• _About this task_
Return exactly the lines from the "Look at the" line through the last line of the entries below. Include no pictures.

• _Data to examine_
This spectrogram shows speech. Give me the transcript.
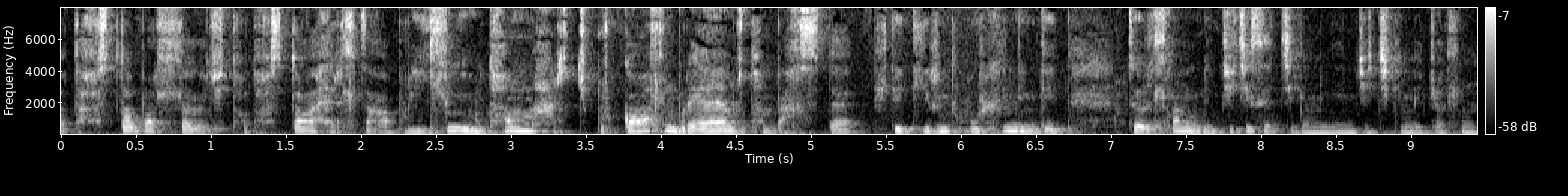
Одоо хостой боллоо гэж бодоход хостойгоо харилцаагаа бүр илүү юм том харж бүр гол нь бүр амар том байх хэвээр. Гэхдээ тэрэнд хүрэх нь ингээд зорилго нь жижиг сажиг юм юм жижиг юм ээж болно.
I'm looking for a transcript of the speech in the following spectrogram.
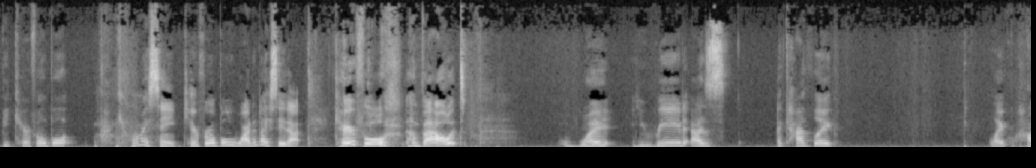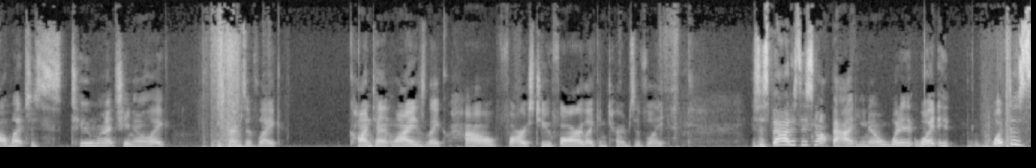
be careful. What am I saying? Careful? Why did I say that? Careful about what you read as a Catholic. Like, how much is too much, you know, like, in terms of like content wise, like, how far is too far, like, in terms of like is this bad is this not bad you know? What it, what it, what does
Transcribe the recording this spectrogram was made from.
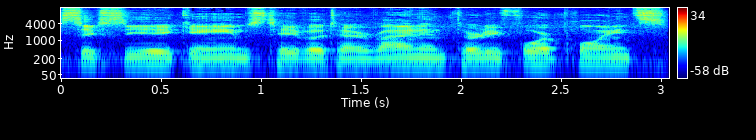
68 games. Teuvo Teravainen 34 points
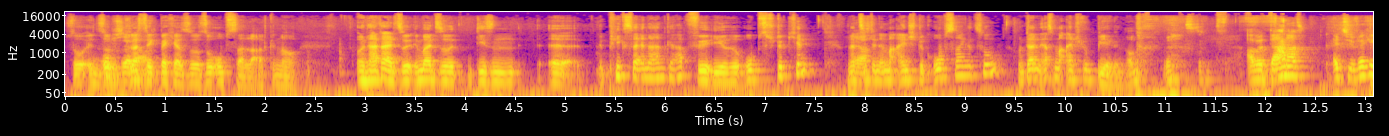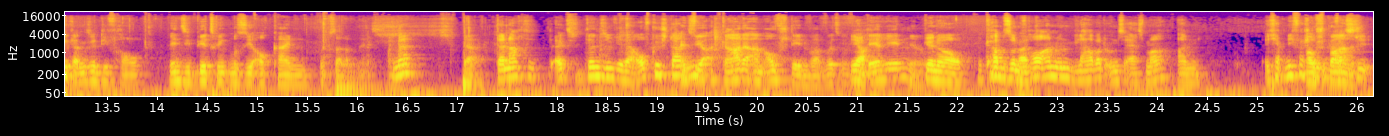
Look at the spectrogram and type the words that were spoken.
so in so einem. Plastikbecher, so, so Obstsalat, genau. Und hat halt so immer so diesen äh, Piekser in der Hand gehabt für ihre Obststückchen und hat Ja. sich dann immer ein Stück Obst reingezogen und dann erstmal ein Stück Bier genommen. Aber danach, als wir weggegangen sind, die Frau. Wenn sie Bier trinkt, muss sie auch keinen Obstsalat mehr essen. Ne? Ja. Danach, als, dann sind wir da aufgestanden. Als wir gerade am Aufstehen waren, wolltest du von Ja. der reden? Ja. Genau. Da kam so eine? Frau an und labert uns erstmal an. Ich habe nicht verstanden, Auf was Spanisch. sie.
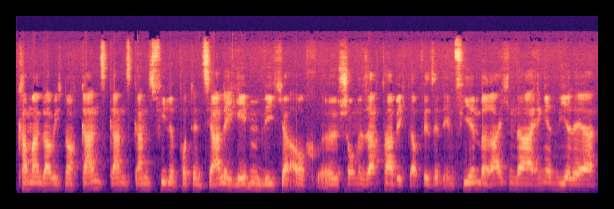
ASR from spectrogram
kann man, glaube ich, noch ganz, ganz, ganz viele Potenziale heben, wie ich ja auch äh, schon gesagt habe. Ich glaube, wir sind in vielen Bereichen, da hängen wir der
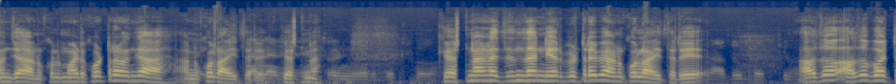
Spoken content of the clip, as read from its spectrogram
ಒಂದು ಅನುಕೂಲ ಮಾಡಿಕೊಟ್ರೆ ಒಂದು ಜಾ ಅನುಕೂಲ ಆಯ್ತು ರೀ. ಕೃಷ್ಣ ಕೃಷ್ಣಾನದಿಂದ ನೀರು ಬಿಟ್ಟರೆ ಭೀ ಅನುಕೂಲ ಆಯ್ತು ರೀ. ಅದು ಅದು ಬಟ್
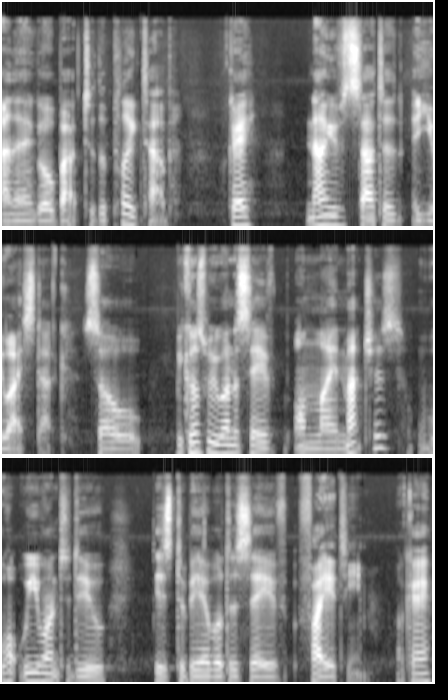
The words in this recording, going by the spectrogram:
And then go back to the plague tab. Okay, now you've started a UI stack. So because we want to save online matches, what we want to do is to be able to save Fireteam. Okay,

• _Response to the exercise_
Look at the spectrogram and type the words that were spoken.
so in so einem. Plastikbecher, so, so Obstsalat, genau. Und hat halt so immer so diesen äh, Piekser in der Hand gehabt für ihre Obststückchen und hat Ja. sich dann immer ein Stück Obst reingezogen und dann erstmal ein Stück Bier genommen. Aber danach, als wir weggegangen sind, die Frau. Wenn sie Bier trinkt, muss sie auch keinen Obstsalat mehr essen. Ne? Ja. Danach, als, dann sind wir da aufgestanden. Als wir gerade am Aufstehen waren, wolltest du von Ja. der reden? Ja. Genau. Da kam so eine? Frau an und labert uns erstmal an. Ich habe nicht verstanden, Auf was Spanisch. sie.
ASR from spectrogram
kann man, glaube ich, noch ganz, ganz, ganz viele Potenziale heben, wie ich ja auch äh, schon gesagt habe. Ich glaube, wir sind in vielen Bereichen, da hängen wir der
Spoken content of the clip, as read from its spectrogram
ಒಂದು ಅನುಕೂಲ ಮಾಡಿಕೊಟ್ರೆ ಒಂದು ಜಾ ಅನುಕೂಲ ಆಯ್ತು ರೀ. ಕೃಷ್ಣ ಕೃಷ್ಣಾನದಿಂದ ನೀರು ಬಿಟ್ಟರೆ ಭೀ ಅನುಕೂಲ ಆಯ್ತು ರೀ. ಅದು ಅದು ಬಟ್
The words in this recording, going by the spectrogram:
And then go back to the plague tab. Okay, now you've started a UI stack. So because we want to save online matches, what we want to do is to be able to save Fireteam. Okay,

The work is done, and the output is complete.